----- Data provided

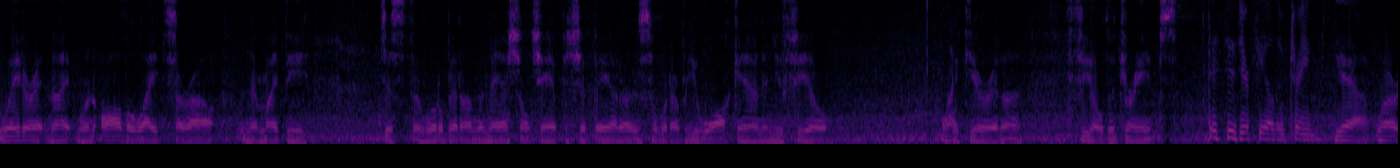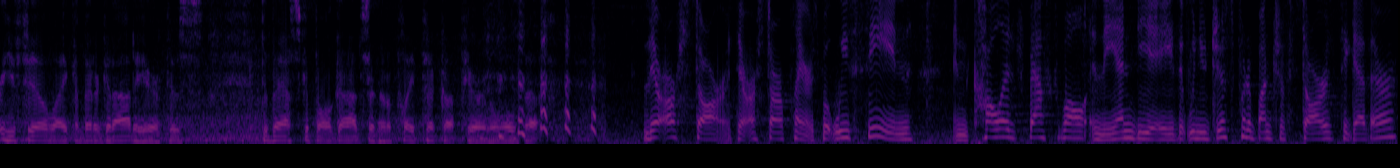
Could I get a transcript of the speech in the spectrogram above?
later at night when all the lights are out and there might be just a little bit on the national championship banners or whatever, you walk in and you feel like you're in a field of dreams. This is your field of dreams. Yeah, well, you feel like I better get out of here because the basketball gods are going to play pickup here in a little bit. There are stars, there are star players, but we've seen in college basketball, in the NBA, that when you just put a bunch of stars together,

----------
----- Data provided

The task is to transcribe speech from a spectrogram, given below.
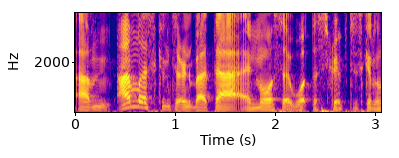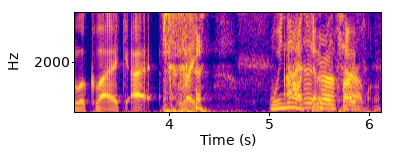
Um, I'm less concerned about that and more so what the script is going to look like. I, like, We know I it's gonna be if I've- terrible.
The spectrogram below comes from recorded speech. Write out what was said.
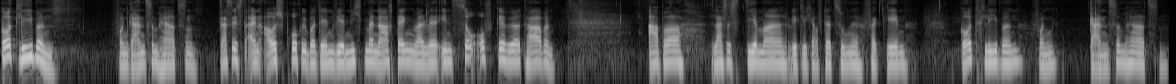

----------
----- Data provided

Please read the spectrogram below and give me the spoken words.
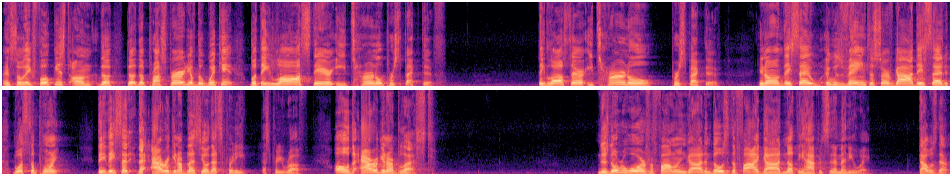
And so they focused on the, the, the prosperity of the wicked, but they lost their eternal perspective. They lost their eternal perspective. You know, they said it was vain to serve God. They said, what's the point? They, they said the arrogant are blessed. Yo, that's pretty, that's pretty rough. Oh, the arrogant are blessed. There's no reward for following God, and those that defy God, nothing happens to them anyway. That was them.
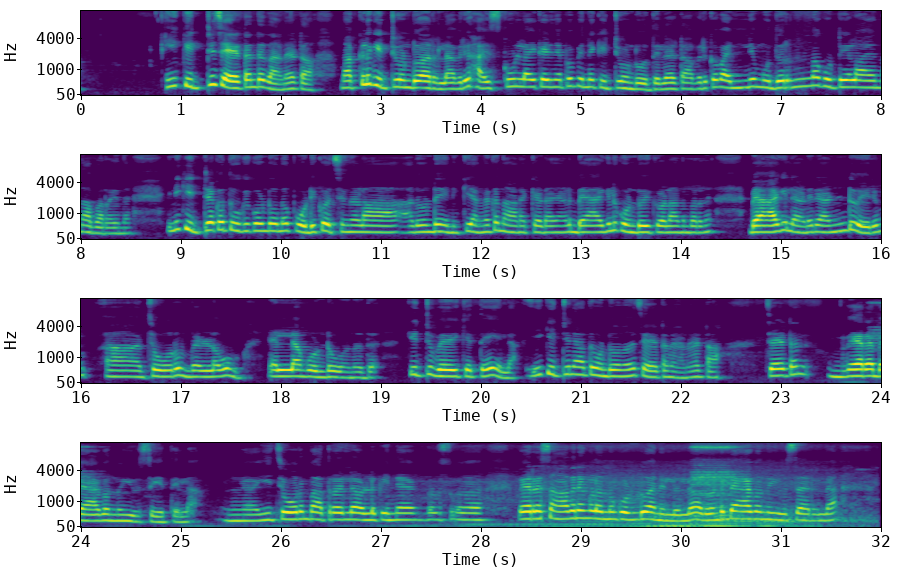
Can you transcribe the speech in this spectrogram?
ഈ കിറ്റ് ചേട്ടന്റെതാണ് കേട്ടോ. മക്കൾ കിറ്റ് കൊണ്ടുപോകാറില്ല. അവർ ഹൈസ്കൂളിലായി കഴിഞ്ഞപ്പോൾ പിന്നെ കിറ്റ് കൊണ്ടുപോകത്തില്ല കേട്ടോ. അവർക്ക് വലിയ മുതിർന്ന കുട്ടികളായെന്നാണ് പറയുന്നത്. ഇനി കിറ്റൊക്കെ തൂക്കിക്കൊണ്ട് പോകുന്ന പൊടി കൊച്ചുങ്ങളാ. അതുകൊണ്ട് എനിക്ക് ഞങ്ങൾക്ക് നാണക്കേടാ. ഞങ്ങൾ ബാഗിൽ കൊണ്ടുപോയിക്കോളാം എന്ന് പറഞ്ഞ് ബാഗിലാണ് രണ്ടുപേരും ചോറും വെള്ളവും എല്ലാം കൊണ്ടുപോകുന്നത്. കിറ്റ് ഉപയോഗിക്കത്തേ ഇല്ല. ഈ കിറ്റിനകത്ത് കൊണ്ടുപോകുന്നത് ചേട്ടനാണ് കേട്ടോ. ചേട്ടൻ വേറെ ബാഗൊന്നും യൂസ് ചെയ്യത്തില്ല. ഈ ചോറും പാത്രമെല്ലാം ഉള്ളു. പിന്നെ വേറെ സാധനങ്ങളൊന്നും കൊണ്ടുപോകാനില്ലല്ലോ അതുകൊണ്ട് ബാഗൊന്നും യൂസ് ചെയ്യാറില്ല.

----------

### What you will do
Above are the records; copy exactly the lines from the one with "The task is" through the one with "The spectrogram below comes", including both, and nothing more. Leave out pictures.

### Exercise solution
The task is to transcribe speech from a spectrogram, given below.
Um, I'm less concerned about that and more so what the script is going to look like. I, like, We know I it's gonna be if I've- terrible.
The spectrogram below comes from recorded speech. Write out what was said.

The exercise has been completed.